Adds Matt, "I am fortunate because I have a knack for Latin; it has always come easy to me and great teachers at BC High and BC have made it all the more enjoyable. It is not a stressful subject for me."
Both Greenes studied Latin all four years at BC High, though the year's difference in age kept them apart in the classroom. So having the opportunity to study a challenging subject together in college that their parents had encouraged them to pursue since their early teens was an offer they could not refuse.
"We shared a bedroom in our house in Plymouth, and were together from 6 a.m. until bedtime while in high school, and now we spend six days a week together with hockey, so spending an additional three days and nights a week together studying Latin is easy," says Justin. "We consider each other friends."
Both students have caught the eye of Shea, who has been teaching classics at BC for more than 25 years. "Justin and Matt are inseparable," says Shea. "They sit next to one another in class and work hard. They are great kids."
Shea has had fencers and rowers in class, but rarely students from the major sports. In fact, he says, the Greenes may be the first hockey players he has ever taught. "It is a demanding class, but they are definitely holding their own."
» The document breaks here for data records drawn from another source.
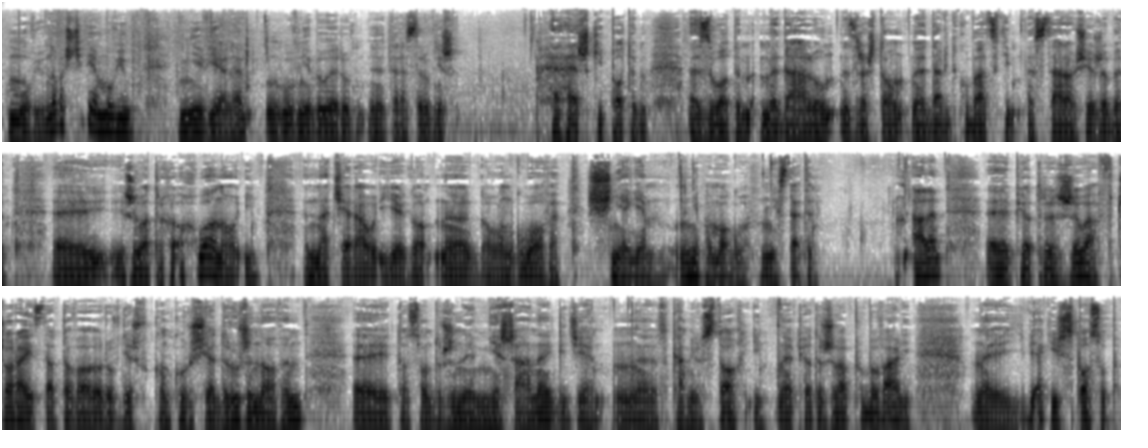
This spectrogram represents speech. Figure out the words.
mówił. No właściwie mówił niewiele, głównie były teraz również heheszki po tym złotym medalu. Zresztą Dawid Kubacki starał się, żeby e, żyła trochę ochłonął i nacierał jego e, gołą głowę śniegiem. Nie pomogło, niestety. Ale e, Piotr Żyła wczoraj startował również w konkursie drużynowym. E, to są drużyny mieszane, gdzie mm, Kamil Stoch i e, Piotr Żyła próbowali w jakiś sposób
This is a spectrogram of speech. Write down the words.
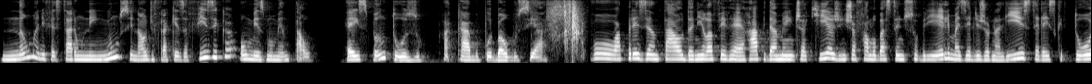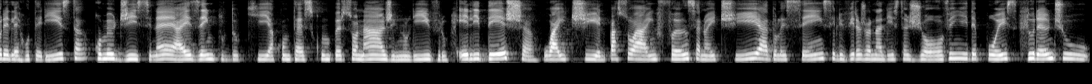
não manifestaram nenhum sinal de fraqueza física ou mesmo mental. É espantoso, acabo por balbuciar. Vou apresentar o Danila Ferrer rapidamente aqui. A gente já falou bastante sobre ele, mas ele é jornalista, ele é escritor, ele é roteirista. Como eu disse, né, a exemplo do que acontece com o um personagem no livro, ele deixa o Haiti, ele passou a infância no Haiti, a adolescência, ele vira jornalista jovem e depois, durante o,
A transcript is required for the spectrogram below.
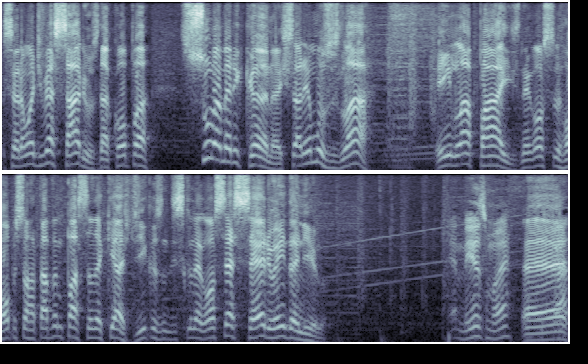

Holding their own has been a part of the Greene brothers' experience from day one.
Both came to the Heights as 18-year-old freshmen, bucking the current trend of older, more experienced freshmen recruits who prep for a year or play junior hockey in the United States or Canada.
Both captained their senior year teams in high school, with Matt - the more heralded player - choosing BC over Boston University, the University of Massachusetts at Amherst, Northeastern University and the University of New Hampshire. "BC was where I always wanted to go to school," says Matt. "It is a wonderful opportunity to be here. There is no better place to be to go farther in life than Boston College."
Justin says, "BC has tremendous academics and provides great opportunities for its students, plus the chance to play for Jerry York. It has been a lifelong dream to play at Boston College."
Outside of the classroom, a typical day for the brothers Greene involves arriving at Conte Forum at 2:30 p.m. for chalkboard sessions and discussions with the coaching staff before taking the ice at 3:15. Practice can vary from one to two hours, with the team playing an average of two games per week, mostly on Friday and Saturday evenings. Playing in college hockey's most competitive league, coupled with away games at Michigan, Bowling Green, Denver and Maine during a season that stretches from October until April, the prospect of two siblings getting on each other's nerves looms large. Yet, to their and their parents' credit, the two never grow tired of one another.
"Matt and I have never fought," says Justin. "We occasionally get into minor arguments, which he always wins, but we have always gotten along." Adds Matt, "It is a very comfortable experience for us to play and study together. We have never really been apart."
The brothers credit their hardworking parents, John and Grace Greene, with their sports successes as well as their loving friendship.
"I don't know how our parents did it," says Justin. "They worked two jobs each to send my sister Amanda and us to the best schools and to allow us to play sports. Their time commitment was incredible, not to mention the financial burden."
Adds Matt, "Even when my father coached us, our parents always cared about academics first. If we did not do our homework, we did not go to the games. They tell us every day how proud they are of us, but we are so proud of them. They have done more for our benefit than we could ever have asked."
Looking ahead to life after BC, both brothers have already charted a course for themselves that may finally put an end to their inseparability. Justin hopes to become a referee for the National Hockey League, while Matt plans to pursue professional hockey in Europe before studying to become an orthodontist.
"Even when we graduate and go our separate ways, we know we will always be close," says Justin. "I just can't imagine it any other way."